QUESTION: My son and his wife have a relatively new house, about five or six years old, and every winter their front door lock freezes so you cannot put a key into it.
This winter, the door itself has even frozen, so it's almost impossible to open the door from the inside, which obviously is dangerous. They've been using the garage-to-house door of the attached garage, but this winter that door has had problems freezing, so they don't lock that door. Using lock de-icer doesn't do anything.
On a very sunny day the lock on the front door will thaw, but when the sun goes down it freezes again. I have since heard of a couple of other people in newer houses having this same problem.
One locksmith was called and said it was a cheap lock and replaced it with a Weiser, but the problem persisted. My old wooden door on an old house has never had this problem.
Could the problem be the newer steel doors on new houses? You can't see water leaking anywhere near the door or lock, so it must be something internal. Thanks, Kathy Youngson
ANSWER: It seems simplistic to say the root of all home maintenance problems can be traced back to water, but in most cases that is true. Moisture can damage many building materials, whether from precipitation or from human activities, but can also lead to other issues. Your son's problem may appear to be with the doors, but you are correct that the true culprit is much more insidious and coming from within their house.
The scientific explanation for the frozen steel insulated doors in your son's newer home may be a little tough to swallow, but the cause is obviously from freezing moisture. While it may seem like the source of the moisture is a mystery, I can safely say it is not coming from outside the home. The fuel for the ice is water, in the form of vapour that is dissolved in the air inside the home. The problem occurs when water vapour leaks through the exterior door, causing ice to build up in the locks and inside the jamb.
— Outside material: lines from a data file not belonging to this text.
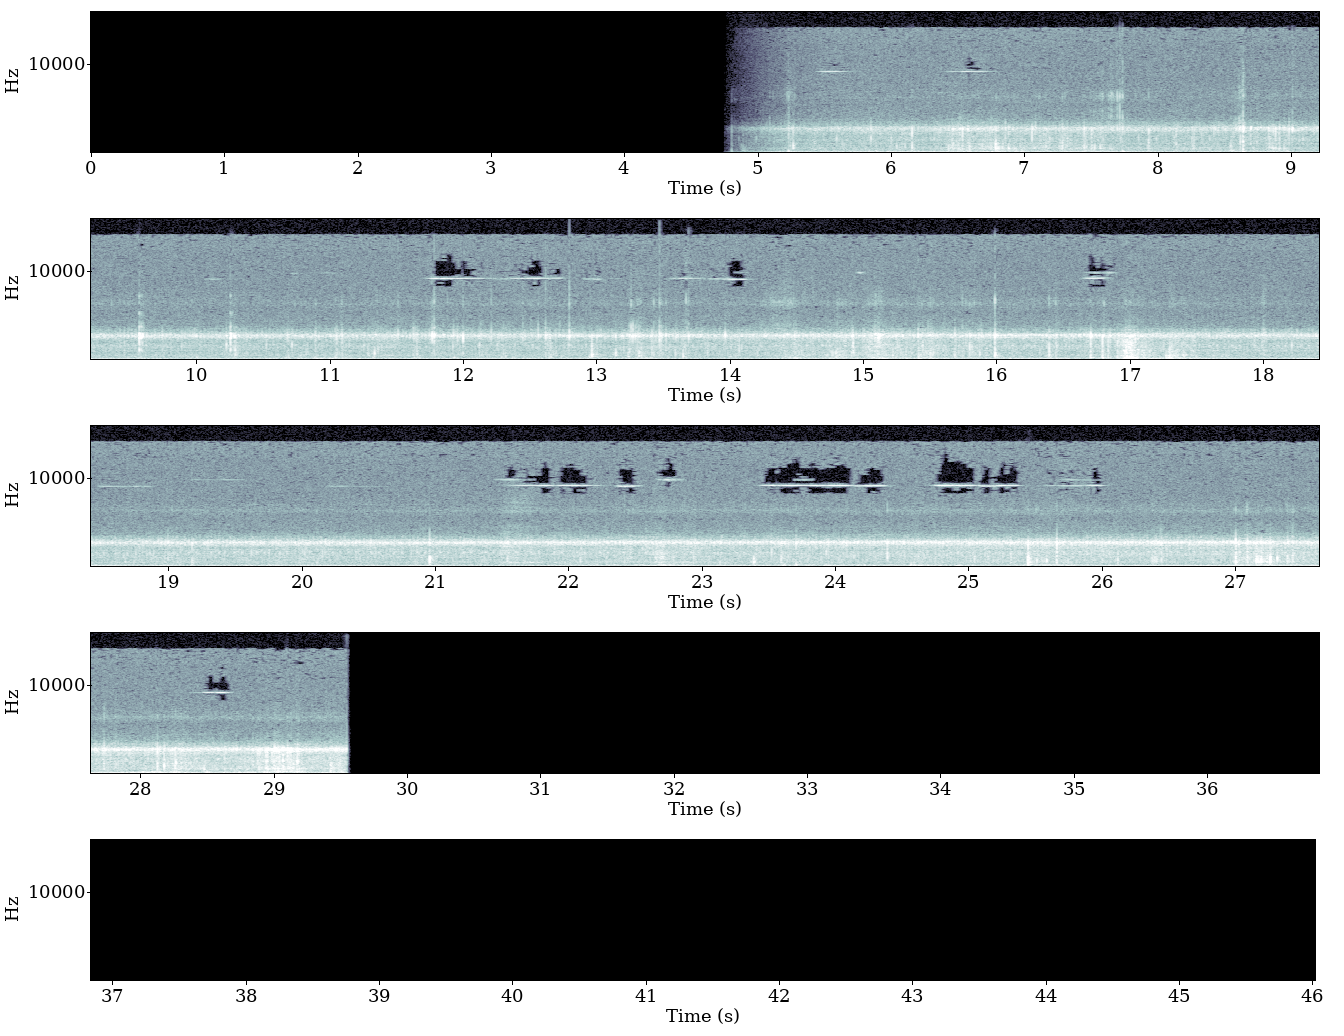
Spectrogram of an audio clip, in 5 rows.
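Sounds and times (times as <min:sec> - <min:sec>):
gravel crunching under tyres: 0:04.9 - 0:29.6
high-pitched whine: 0:04.9 - 0:29.6
low rumble: 0:05.0 - 0:29.6.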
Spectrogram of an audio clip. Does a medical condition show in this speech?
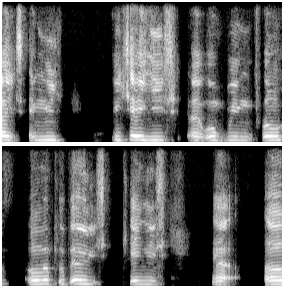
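Yes: cerebral palsy, spastic and dyskinetic.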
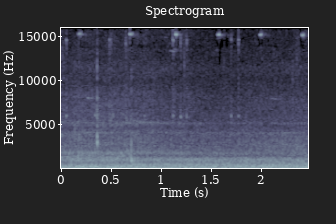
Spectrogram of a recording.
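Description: Steady low rumble of street traffic with cars passing, with a couple of faint clicks.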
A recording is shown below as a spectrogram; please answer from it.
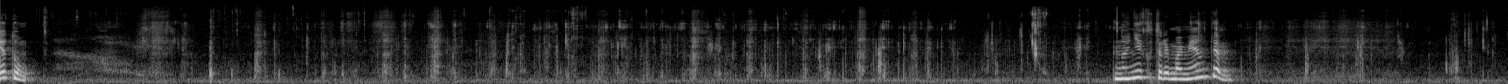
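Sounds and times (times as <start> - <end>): chewing with mouth clicks: 1.6 - 11.1, 12.4 - 15.0.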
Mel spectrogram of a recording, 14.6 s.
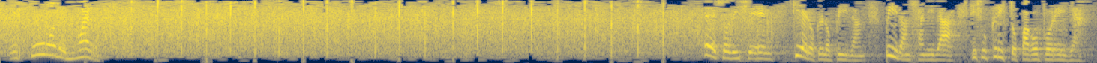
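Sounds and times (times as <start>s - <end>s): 
audience applause: 0.0s - 10.5s
speech: 0.1s - 1.6s, 9.4s - 14.6s.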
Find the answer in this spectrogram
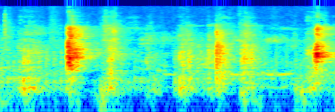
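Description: Irish Setter puppy barking in short yaps while playing with an antler bone, a few separate yaps, the loudest about a second in and another near the end.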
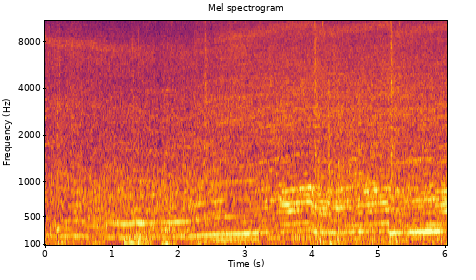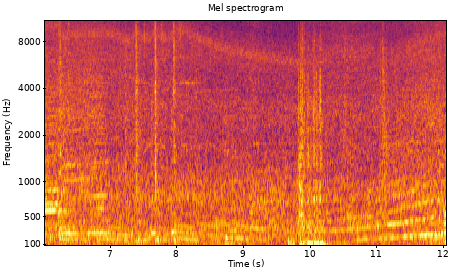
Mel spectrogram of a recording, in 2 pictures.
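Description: A McLaren Formula 1 car in the F1 2017 racing game at the Azerbaijan circuit, its high-pitched engine rising and falling through gear changes and revs, loud and close from start to finish with a brief burst near the end.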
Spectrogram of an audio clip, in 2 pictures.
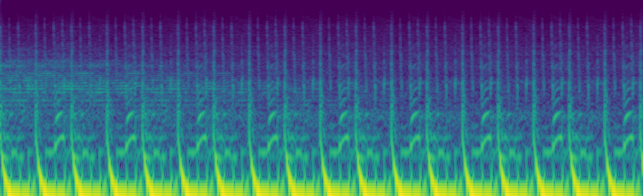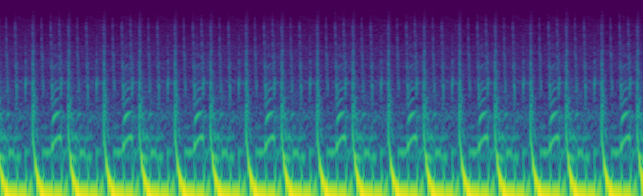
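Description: Outro of a dark techno track: a steady, loud four-on-the-floor kick drum about twice a second, each beat carrying a short synth blip and a hi-hat tick. A sustained higher synth layer fades away in the first couple of seconds, leaving the bare beat.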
Moisture present in the home will normally only cause problems like the ice buildup if there is too much or it is allowed to cool. The amount of moisture in air is known as the relative humidity (RH), expressed as a percentage. The higher the RH, the easier it is to cause condensation because it requires less of a temperature drop for the moisture to reach its dew point. If this dew point is reached in an area where it is very cold, condensation can quickly freeze before it has a chance to evaporate or be manually removed.
This is what is occurring inside the locks and door jamb of the home. You must either lower the RH, raise the temperature or prevent any air from leaking from the house into the door locks and jamb.
To prevent excessive condensation on the steel exterior door of the home, we can only attack the variables we control. The only one of the three items we can't control is the outside temperature. The only possible way to warm up the exterior of the steel-encased door in the dead of winter is to install a storm door. This may succeed in warming the door slightly, but may not be enough to prevent the ice formation. The attached garage also acts in this manner, but obviously is not sufficient to warm the door enough in the coldest months.
The next item to address is the air leakage. While it may seem like most modern exterior doors are well-sealed, there are a few areas that can be quite the opposite.
Check the weatherstripping around the door to make sure it is contacting properly. This can wear out or tear over time and require replacement. If the backset in the door knob is loose when the door is closed, adjusting the striker plate may pull the door tighter to the jamb, sealing it better. With the house lights turned off at night, shine a bright light or flashlight at the door from the exterior and look for gaps. You may be surprised to find there are a few areas where the light easily penetrates the weatherstrip or threshold. You may also notice small pads near the top and bottom corners of the door jamb, designed to plug small gaps, which can wear out and require replacement.
If any of these items are lacking, replacement or adjustment may be the first step to preventing a frozen door. Since the problem originally occurred with the lock, installation of a small foam gasket where the lock contacts the door should help. This can be made from material designed to prevent air leakage at electrical boxes, with some modifications.
The main item to deal with is the RH inside the home. Go to an electronic supply store, home centre, or Canadian Tire and buy a decent-quality portable hygrometer. This small device measures the RH and should be placed in a main living area within the home to get an accurate reading. If the RH is approaching or exceeding 40 per cent, at normal indoor temperatures around 20 C, it needs to be reduced.
This can be addressed by operation of bathroom and kitchen exhaust fans, or a central exhaust fan or HRV if one is present, for a longer period of time. Setting the furnace fan on continuous low speed, using natural gas fireplaces, or installing a fresh air intake for the basement or furnace return air ducting can also help.
While there could be a problem with the newer doors due to poor installation, mis-adjustment, or deteriorated weatherstripping, the issue that is causing the ice buildup is likely excessive RH in the air that is leaking around the door. Attention to this, as well better air sealing of the door, should prevent the problem.
Article by Arti Marantz - Ask the Inspector - published in The Winnipeg Free Press on March 1, 2014 http://homes.winnipegfreepress.com/winnipeg-real-estate-articles/renovation-design/ASK-THE-INSPECTOR-Solving-the-mystery-of-the-frozen-lock/id-3780